For further information and to discuss the regulatory and wider implications of this important amendment, please get in touch with Baker McKenzie’s Healthcare & Life Sciences team.    


Contact Information
Christian López-Silva
Mexico City

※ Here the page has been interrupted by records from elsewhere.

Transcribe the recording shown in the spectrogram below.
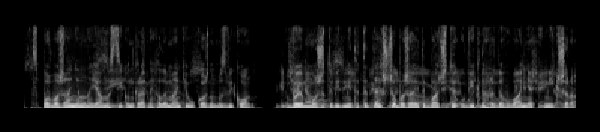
з побажанням наявності конкретних елементів у кожному з вікон. Ви можете відмітити те, що бажаєте бачити у вікнах редагування мікшера.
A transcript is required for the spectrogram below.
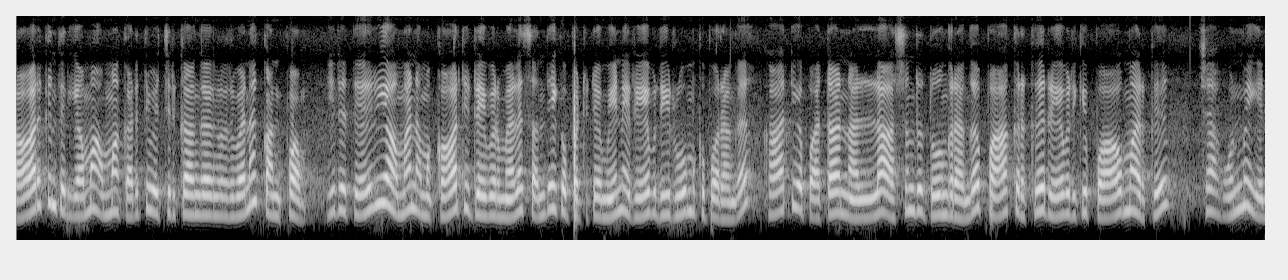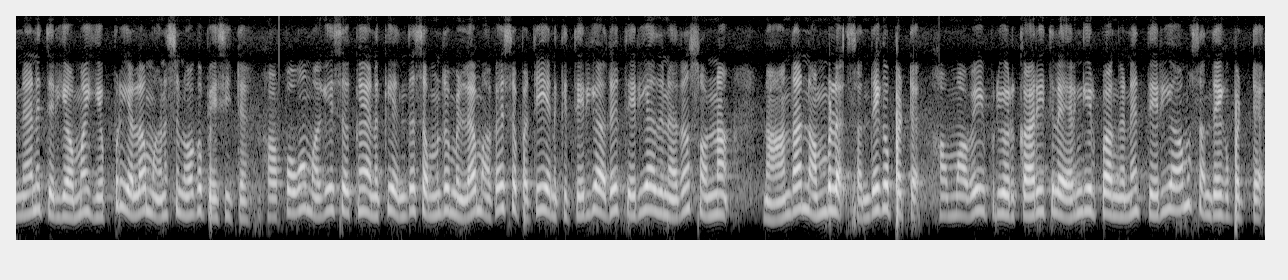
யாருக்கும் தெரியாமல் அம்மா கடத்தி வச்சுருக்காங்கங்கிறது வேணால் கன்ஃபார்ம் இது தெரியாமல் நம்ம கார்த்தி டிரைவர் மேலே சந்தேகப்பட்டுட்டோமேன்னு ரேவதி ரூமுக்கு போகிறாங்க கார்த்தியை பார்த்தா நல்லா அசந்து தூங்குறாங்க. பார்க்கறக்கு ரேவதிக்கு பாவமாக இருக்கு. சா உண்மை என்னன்னு தெரியாமல் எப்படியெல்லாம் மனசு நோக்க பேசிட்டேன். அப்போவும் மகேஷுக்கும் எனக்கு எந்த சம்மந்தமும் இல்லை. மகேஷை பற்றி எனக்கு தெரியாது. தெரியாதுன்னு தான் சொன்னான். நான் தான் நம்பலை. சந்தேகப்பட்டேன். அம்மாவே இப்படி ஒரு காரியத்தில் இறங்கியிருப்பாங்கன்னு தெரியாமல் சந்தேகப்பட்டேன்.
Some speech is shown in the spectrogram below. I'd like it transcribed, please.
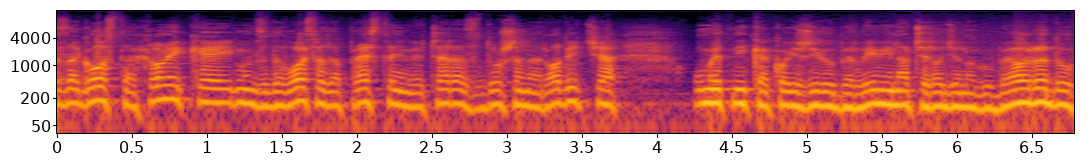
Za gosta Hronike. Imam zadovoljstvo da predstavim večeras Dušana Rodića, umetnika koji živi u Berlini, inače rođenog u Beogradu.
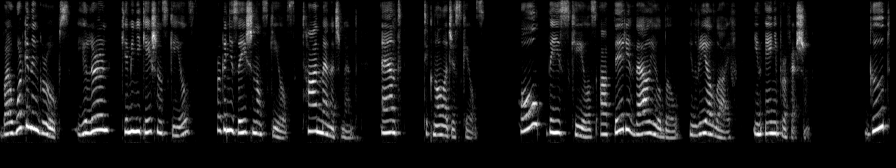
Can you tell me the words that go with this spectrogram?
by working in groups, you learn communication skills, organizational skills, time management, and technology skills. All these skills are very valuable in real life in any profession. Good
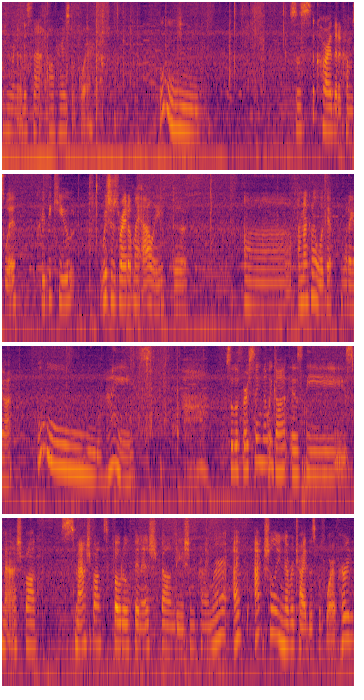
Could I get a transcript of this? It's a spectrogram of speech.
I never noticed that on hers before. Ooh. So this is the card that it comes with. Creepy cute, which is right up my alley. The uh, I'm not gonna look at what I got. Ooh, nice. So the first thing that we got is the Smashbox Smashbox Photo Finish Foundation Primer. I've actually never tried this before. I've heard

Copyright © 2024 Baker & McKenzie. All rights reserved. Ownership: This documentation and content (Content) is a proprietary resource owned exclusively by Baker McKenzie (meaning Baker & McKenzie International and its member firms). The Content is protected under international copyright conventions. Use of this Content does not of itself create a contractual relationship, nor any attorney/client relationship, between Baker McKenzie and any person. Non-reliance and exclusion: All Content is for informational purposes only and may not reflect the most current legal and regulatory developments. All summaries of the laws, regulations and practice are subject to change. The Content is not offered as legal or professional advice for any specific matter. It is not intended to be a substitute for reference to (and compliance with) the detailed provisions of applicable laws, rules, regulations or forms. Legal advice should always be sought before taking any action or refraining from taking any action based on any Content. Baker McKenzie and the editors and the contributing authors do not guarantee the accuracy of the Content and expressly disclaim any and all liability to any person in respect of the consequences of anything done or permitted to be done or omitted to be done wholly or partly in reliance upon the whole or any part of the Content. The Content may contain links to external websites and external websites may link to the Content. Baker McKenzie is not responsible for the content or operation of any such external sites and disclaims all liability, howsoever occurring, in respect of the content or operation of any such external websites. Attorney Advertising: This Content may qualify as “Attorney Advertising” requiring notice in some jurisdictions. To the extent that this Content may qualify as Attorney Advertising, PRIOR RESULTS DO NOT GUARANTEE A SIMILAR OUTCOME. Reproduction: Reproduction of reasonable portions of the Content is permitted provided that (i) such reproductions are made available free of charge and for non-commercial purposes, (ii) such reproductions are properly attributed to Baker McKenzie, (iii) the portion of the Content being reproduced is not altered or made available in a manner that modifies the Content or presents the Content being reproduced in a false light and (iv) notice is made to the disclaimers included on the Content. The permission to re-copy does not allow for incorporation of any substantial portion of the Content in any work or publication, whether in hard copy, electronic or any other form or for commercial purposes.